Exercise prompt: Return all the entries exactly. No pictures.

Entries provided:
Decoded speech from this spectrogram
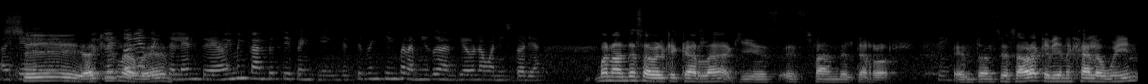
Hay que- Sí, la hay que historia es excelente. A mí me encanta Stephen King. Stephen King para mí es garantía de una buena historia. Bueno, han de saber que Carla aquí es, es fan del terror. Sí. Entonces, ahora que viene Halloween,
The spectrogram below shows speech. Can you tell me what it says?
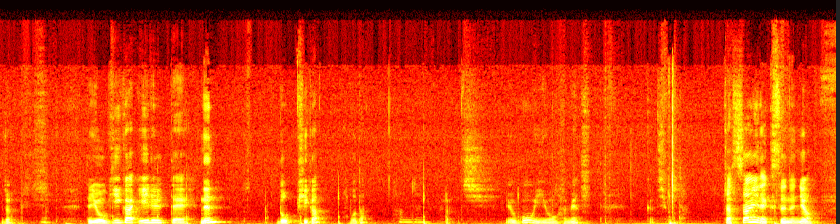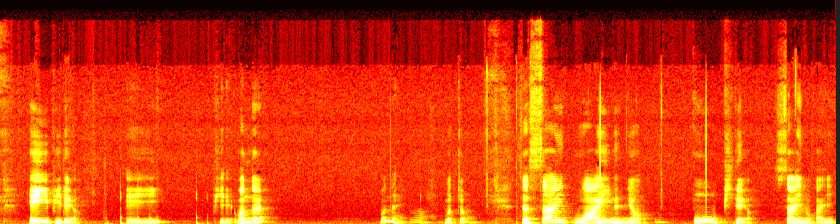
그죠? 근데 여기가 1일 때는 높이가 뭐다? 탄젠. 그렇지. 요거 이용하면 끝입니다. 자, sin x는요. a b래요. a b래. 맞나요? 맞네. 네. 맞아요. 맞죠? 네. 자, sin y는요. o b래요. sin y.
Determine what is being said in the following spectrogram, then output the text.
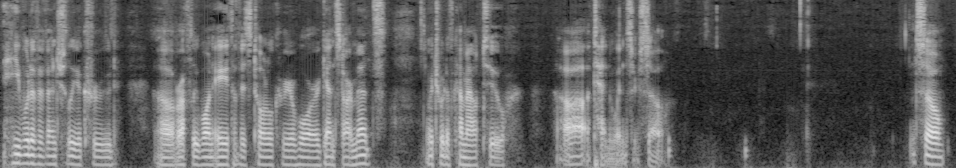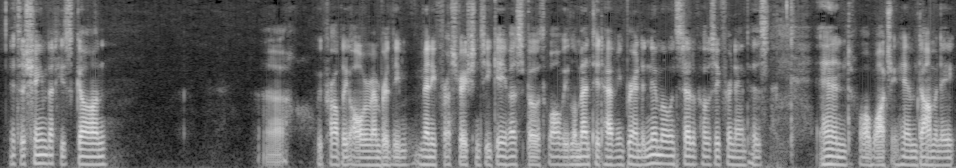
he would have eventually accrued uh, roughly one eighth of his total career WAR against our Mets, which would have come out to uh, 10 wins or so. So, it's a shame that he's gone. Uh, we probably all remember the many frustrations he gave us, both while we lamented having Brandon Nimmo instead of Jose Fernandez, and while watching him dominate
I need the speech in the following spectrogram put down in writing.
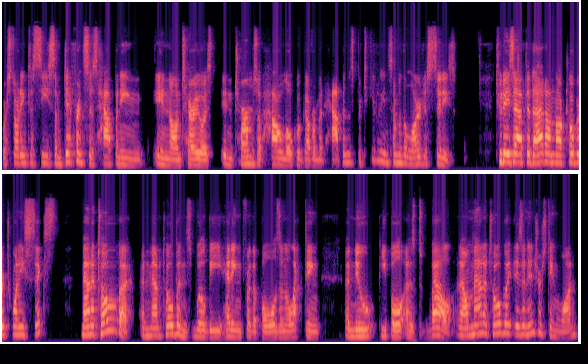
we're starting to see some differences happening in Ontario in terms of how local government happens, particularly in some of the largest cities. Two days after that, on October 26th, Manitoba and Manitobans will be heading for the polls and electing a new people as well. Now, Manitoba is an interesting one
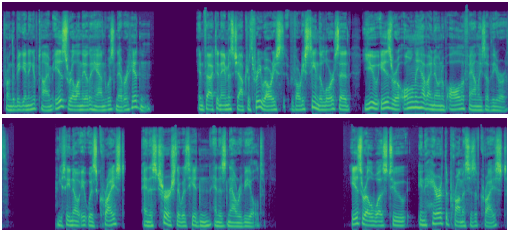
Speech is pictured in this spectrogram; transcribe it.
from the beginning of time, Israel, on the other hand, was never hidden. In fact, in Amos chapter 3, we already, we've already seen the Lord said, You, Israel, only have I known of all the families of the earth. You see, no, it was Christ and his church that was hidden and is now revealed. Israel was to inherit the promises of Christ,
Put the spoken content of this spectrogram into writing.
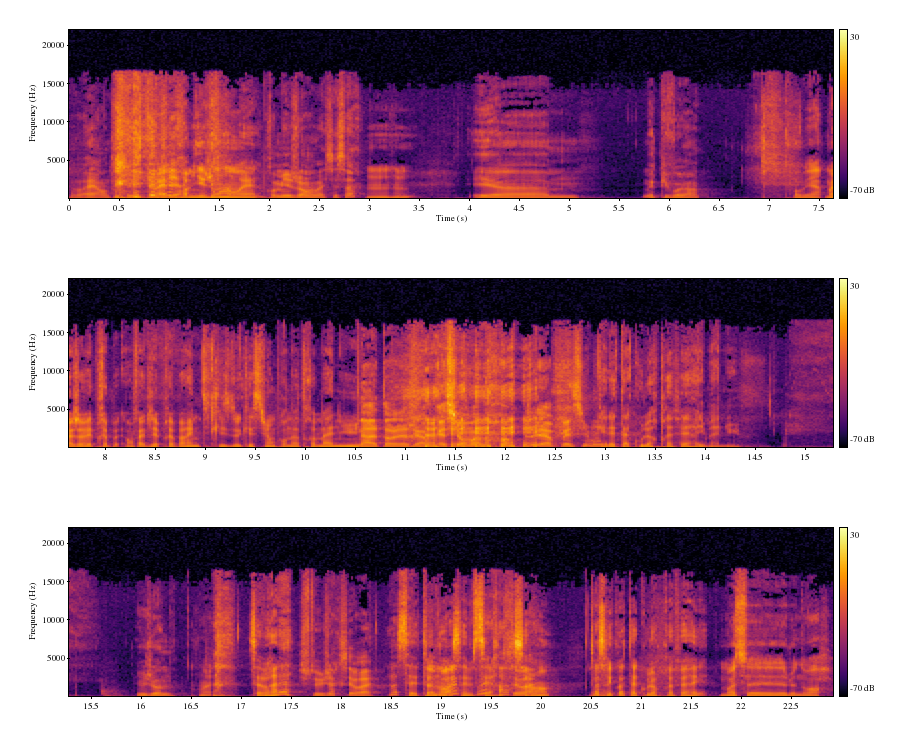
Ouais, en tant que Ouais, stagiaire. 1er juin, ouais. 1er juin, ouais, c'est ça. Mhm. Et, euh, et puis voilà. Trop bien. Moi, j'avais prépa- en fait, j'ai préparé une petite liste de questions pour notre Manu. Non, attends, j'ai la pression maintenant. j'ai la pression. Quelle est ta couleur préférée, Manu Le jaune. C'est vrai Je te jure que c'est vrai. ah, C'est étonnant, c'est c'est rare ça. Hein Toi, Ouais. c'est quoi ta couleur préférée? Moi, c'est le noir.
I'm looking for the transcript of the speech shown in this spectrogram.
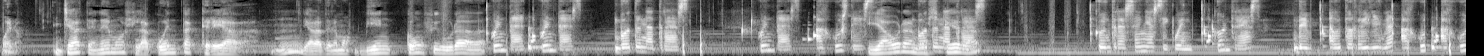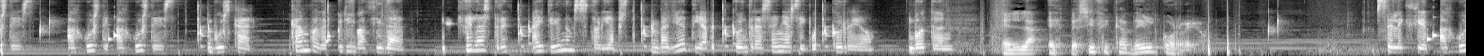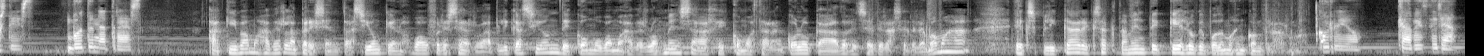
Bueno, ya tenemos la cuenta creada, ya la tenemos bien configurada Cuentas. Cuentas. Botón atrás. Cuentas. Ajustes. y ahora nos Botón queda atrás. Contraseñas y cuentas. Contras. De autorrellena. aju- ajustes. Ajuste. Ajustes. Buscar. Campo de privacidad. Filas 3. iTunes Story Apps. Variety App. Contraseñas y correo. Botón. en la específica del correo. Selección. Ajustes. Botón atrás. Aquí vamos a ver la presentación que nos va a ofrecer la aplicación de cómo vamos a ver los mensajes, cómo estarán colocados, etcétera, etcétera. Vamos a explicar exactamente qué es lo que podemos encontrarnos. Correo. Cabecera.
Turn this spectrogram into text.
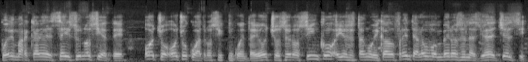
puedes marcar el 617-884-5805. Ellos están ubicados frente a los bomberos en la ciudad de Chelsea.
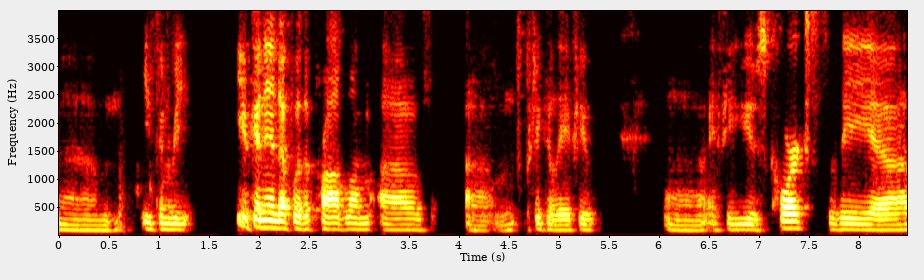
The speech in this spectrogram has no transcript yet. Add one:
you can re you can end up with a problem of um, particularly if you uh, if you use corks, the uh,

Reply to the task:
Decoded speech from this spectrogram
Hay que- Sí, la hay que historia es excelente. A mí me encanta Stephen King. Stephen King para mí es garantía de una buena historia. Bueno, han de saber que Carla aquí es, es fan del terror. Sí. Entonces, ahora que viene Halloween,
The spectrogram below shows speech. Can you tell me what it says?
그죠? 근데 여기가 1일 때는 높이가 뭐다? 탄젠. 그렇지. 요거 이용하면 끝입니다. 자, sin x는요. a b래요. a b래. 맞나요? 맞네. 네. 맞아요. 맞죠? 네. 자, sin y는요. o b래요. sin y.
Determine what is being said in the following spectrogram, then output the text.
he would have eventually accrued uh, roughly one eighth of his total career WAR against our Mets, which would have come out to uh, 10 wins or so. So, it's a shame that he's gone. Uh, we probably all remember the many frustrations he gave us, both while we lamented having Brandon Nimmo instead of Jose Fernandez, and while watching him dominate
I need the speech in the following spectrogram put down in writing.
we're starting to see some differences happening in Ontario in terms of how local government happens, particularly in some of the largest cities. Two days after that, on October 26th, Manitoba and Manitobans will be heading for the polls and electing a new people as well. Now, Manitoba is an interesting one
Speech is pictured in this spectrogram; transcribe it.
from the beginning of time, Israel, on the other hand, was never hidden. In fact, in Amos chapter 3, we already, we've already seen the Lord said, You, Israel, only have I known of all the families of the earth. You see, no, it was Christ and his church that was hidden and is now revealed. Israel was to inherit the promises of Christ,
Put the spoken content of this spectrogram into writing.
Ouais, en tant que Ouais, stagiaire. 1er juin, ouais. 1er juin, ouais, c'est ça. Mhm. Et, euh, et puis voilà. Trop bien. Moi, j'avais prépa- en fait, j'ai préparé une petite liste de questions pour notre Manu. Non, attends, j'ai la pression maintenant. j'ai la pression. Quelle est ta couleur préférée, Manu Le jaune. C'est vrai Je te jure que c'est vrai. ah, C'est étonnant, c'est c'est rare ça. Hein Toi, Ouais. c'est quoi ta couleur préférée? Moi, c'est le noir.
I'm looking for the transcript of the speech shown in this spectrogram.
Bueno, ya tenemos la cuenta creada, ya la tenemos bien configurada Cuentas. Cuentas. Botón atrás. Cuentas. Ajustes. y ahora nos Botón queda atrás. Contraseñas y cuentas. Contras. De autorrellena. aju- ajustes. Ajuste. Ajustes. Buscar. Campo de privacidad. Filas 3. iTunes Story Apps. Variety App. Contraseñas y correo. Botón. en la específica del correo. Selección. Ajustes. Botón atrás. Aquí vamos a ver la presentación que nos va a ofrecer la aplicación de cómo vamos a ver los mensajes, cómo estarán colocados, etcétera, etcétera. Vamos a explicar exactamente qué es lo que podemos encontrarnos. Correo. Cabecera.
Turn this spectrogram into text.
puedes marcar el 617-884-5805. Ellos están ubicados frente a los bomberos en la ciudad de Chelsea.
The speech in this spectrogram has no transcript yet. Add one:
you can re you can end up with a problem of um, particularly if you uh, if you use corks, the uh,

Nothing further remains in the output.